Manga's "age-old" battle.

Chihayafuru. The Crown of Thorns. Sekirei.

What do these series have in common? They’re among the growing list of digital-only releases.

The Big Debate

Most of you know by now that in the war between physical and digital, I am on Team Physical Copy. If you wonder why, then I point you to Vertical Comics’ recent release of Dissolving Classroom. The main characters are raised off of the front cover, the dissolving bodies they are standing in are glossy, and the walls are matte. It’s a tactile experience you won’t get if an e-book version is ever made.

Dissolving Classroom
You can’t tell from this picture, but this cover feels awesome.

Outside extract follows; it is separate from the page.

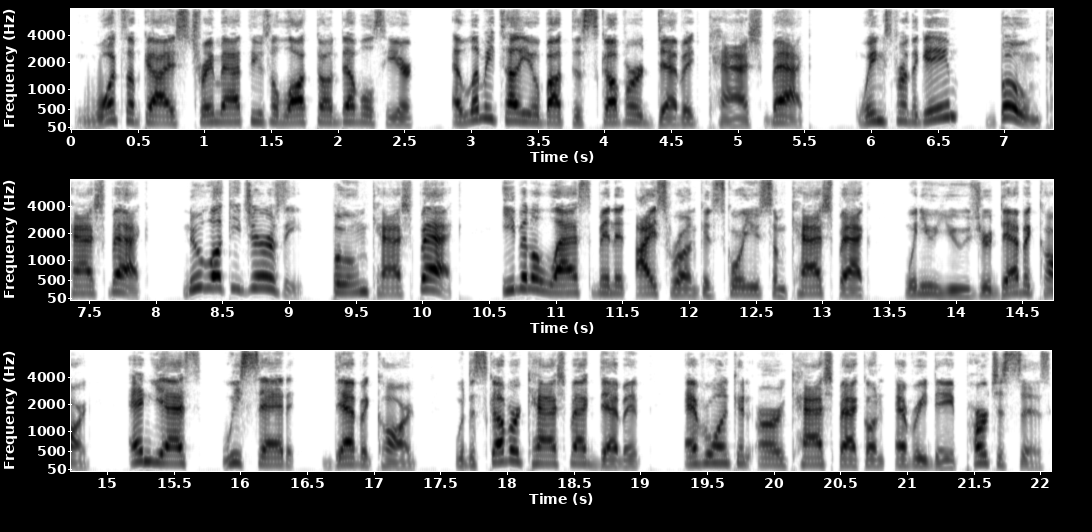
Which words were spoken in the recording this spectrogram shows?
What's up, guys? Trey Matthews of Locked On Devils here. And let me tell you about Discover Debit Cash Back. Wings for the game? Boom, cash back. New lucky jersey? Boom, cash back. Even a last minute ice run could score you some cash back when you use your debit card. And yes, we said debit card. With Discover Cashback Debit, everyone can earn cash back on everyday purchases.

There’s also the price difference. Despite actual books having much more overhead, a lot of publishers price their books at or near the physical version’s list price. Digital versions of Attack on Titan, for instance, ranges from $7.99 (Amazon Kindle) to $10.99 on ComiXology (owned, ironically, by Amazon). Browse a site like Barnes & Noble and you’ll see the at least half of the volumes are currently less than the NOOK book price of $9.99. Not to mention you can use coupons to lower even further, unlike NOOK e-book versions.

I’m not saying that physical versions are perfect either. Some manga have terrible bindings that make it very hard to see everything without stretching them out, and long series can take up enormous amount of space. That’s why options are so nice: Want to potentially resell your old books? Go physical. Need something to read right now? Go digital. Don’t want to lug around a huge book? Choose digital. Like to jump around? Physical.

When There’s Only One

But while the majority of manga is available in both formats, more and more are being limited to a single version. The old Del Rey catalog. Other manga from the creators of Boys Over Flowers and Kimi ni Todoke. He’s My Only Vampire. Dissolving Classroom. If you want to read any of these, you have only one option. But in the war of physical-only vs digital-only, digital-only is dominating. Go see any news announcement about a license, and you will see a lot of questions asking if the series will get a physical release; you won’t see fans clamoring for a confirmation on a digital release. The list of digital-only series just keeps growing. All three of Kodansha Comics’ latest announcements, for instance, are currently only going to be published in e-book format.

I don’t blame companies for prioritizing digital releases. The profit margin is obviously much higher since they don’t have to spend money on ink, paper, shipping, storage, etc. But for many of people — those who like to read near water, browse a local bookstore, or lend out personal copies – the shift toward e-books is disappointing. I’ve been longing for School Rumble and many, many other Del Rey manga to be rescued. The volumes have been sitting sadly on my shelves for years. But to continue the series means I will almost have to assuredly pay more than if I wanted to buy other Kodansha manga like Say I Love You. or The Seven Deadly Sins. While I can finally learn what happens to Tenma and her friends, I probably will never get to line up all 22 volumes on my shelves.

The Future of the War

So will “old schoolers” like me be forced to adjust to the shift to digital? Probably. Let’s face it: Very few manga are going to be physical-only rather than digital-only. I’ve been waiting for print announcements on manga like Crimson Prince, but it’s been well over a year and half of the series published with no news.

While I would love all licensed manga to be give a physical release (as well as a digital release), wouldn’t it be wonderful if there could at least be a limited run? Perhaps something like Limited Run games which print a set amount of copies and that’s it. Or go to print-on-demand like Hetalia: Axis Powers. Of course, Kickstarter is always an option like Kodomo no Jikan or most of Tezuka’s back catalog. Most of these would still be above my personal average cost per volume (I never pay retail) and do have their own issues. At least us on Team Physical could have a chance to let these series decorate our shelves.

So, are there any digital-only manga you wish could get a physical release or vice-versa? Should those of us on Team Physical just join the 21st century? What do you think about e-book pricing? Would you support the major manga publishers if they used some alternative distribution methods to deliver print versions?